The benefits of treating data like an operational asset are real, and governments that fully embrace open data stand to benefit the most.
When governments open up data that they make use of themselves to improve revenue collections and other aspects of their operations, its like training at altitude.
More Data Means More Revenue
When I worked as the Chief Data Officer for the City of Philadelphia, I commissioned an internal study that looked at properties in the city that had an outstanding tax liability that had been issued either a building permit or a rental license. (Data on outstanding property taxes are maintained by the city’s Department of Revenue. Building permits and rental licenses are issued by another agency – the Department of Licenses & Inspections.)
This study found thousands of instances where one agency of the city was issuing permits and licenses to property owners that had an outstanding tax liability with another agency.

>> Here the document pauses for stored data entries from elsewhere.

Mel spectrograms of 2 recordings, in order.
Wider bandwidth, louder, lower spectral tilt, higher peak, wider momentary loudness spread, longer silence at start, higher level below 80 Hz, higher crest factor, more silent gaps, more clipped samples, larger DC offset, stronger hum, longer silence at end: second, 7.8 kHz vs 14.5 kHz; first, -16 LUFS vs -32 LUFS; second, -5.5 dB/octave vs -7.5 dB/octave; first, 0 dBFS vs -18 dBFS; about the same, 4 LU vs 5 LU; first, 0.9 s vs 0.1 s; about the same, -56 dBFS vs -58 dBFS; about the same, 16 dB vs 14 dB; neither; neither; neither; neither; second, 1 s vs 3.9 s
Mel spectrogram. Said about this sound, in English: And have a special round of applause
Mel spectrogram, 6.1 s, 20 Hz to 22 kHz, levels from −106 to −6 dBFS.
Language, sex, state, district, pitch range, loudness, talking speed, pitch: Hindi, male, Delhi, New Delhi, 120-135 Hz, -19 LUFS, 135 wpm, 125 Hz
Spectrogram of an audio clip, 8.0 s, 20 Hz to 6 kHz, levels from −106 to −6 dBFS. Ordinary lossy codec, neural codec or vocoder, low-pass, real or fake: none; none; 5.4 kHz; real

This kind of scenario – which costs the City of Philadelphia tens of millions of dollars – occurs when agencies do not make their data available for use by other units of government. The Department of Revenue currently does not make data on outstanding property taxes available in an open format – this means that Licenses & Inspections (or any other unit of city government) is unable to systematically check if applicants for a city service have an outstanding liability with the city.
In another example of how better data sharing between government entities can deliver value, Waldo Jaquith (Director of U.S. Open Data Institute) used business registration data from the State of Virginia and demonstrated how it might – if shared openly with all Virginia municipalities – support the collection of tens of millions of dollars in additional revenue.

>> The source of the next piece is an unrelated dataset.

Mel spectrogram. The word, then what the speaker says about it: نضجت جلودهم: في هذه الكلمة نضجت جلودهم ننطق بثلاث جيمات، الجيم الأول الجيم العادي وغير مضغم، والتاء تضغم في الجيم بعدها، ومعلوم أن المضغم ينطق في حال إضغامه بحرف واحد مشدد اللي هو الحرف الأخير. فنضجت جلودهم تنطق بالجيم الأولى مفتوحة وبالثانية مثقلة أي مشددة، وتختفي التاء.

The Value of Being Open
…[G]overnments that share open data with outside consumers lay the foundation for a different, equally important, kind of sharing – sharing data across government agencies.
— Why Publish Open Data
If we step back and think about the two examples discussed above for a moment, as compelling as they are, they do not – on their own – explain why governments should pursue the release of open data.
It would be quite easy for government officials to point out that better sharing of data inside and between governments does not require sharing data publicly as open data. It could be very tempting for them to exclusively favor data sharing that is interagency or intergovernmental in nature.
This begs the question – for governments that really want to unlock the value of data, why is sharing information as open data important?
There are several reasons.
First, data transparency can help drive data quality. When there are many eyes on a specific dataset, and multiple users accessing it, any inconsistencies or issues with the data get surfaced quickly for discussion. See this thread on the City of Philadelphia’s open data forum for an example of how this works in practice. One of the best remedies for dirty data is transparency.
Second, when government data is released openly there are a number of very healthy incentives created by data users. These users expect data to be well documented and regularly updated – when this does not happen, governments typically hear about it in a very visible way. Data that is regularly updated, well documented and otherwise easier to use has more value for every potential user (including governments themselves).
Finally, governments that publish open data set themselves up to benefit from unforeseen partnerships and collaborations. As I discussed in a similar post almost a year ago, a commitment to open data make data discoverable – it obviates the need for special relationships or political clout to obtain data. Anyone and everyone can see what data is available for use, so few resources are spent hunting around for data and connecting with data owners, and more resources can be devoted to doing innovative things with it.
A commitment to openness makes governments better producers of data, and better consumers of data.
[Note – photo courtesy of Flickr user Robin McConnell.]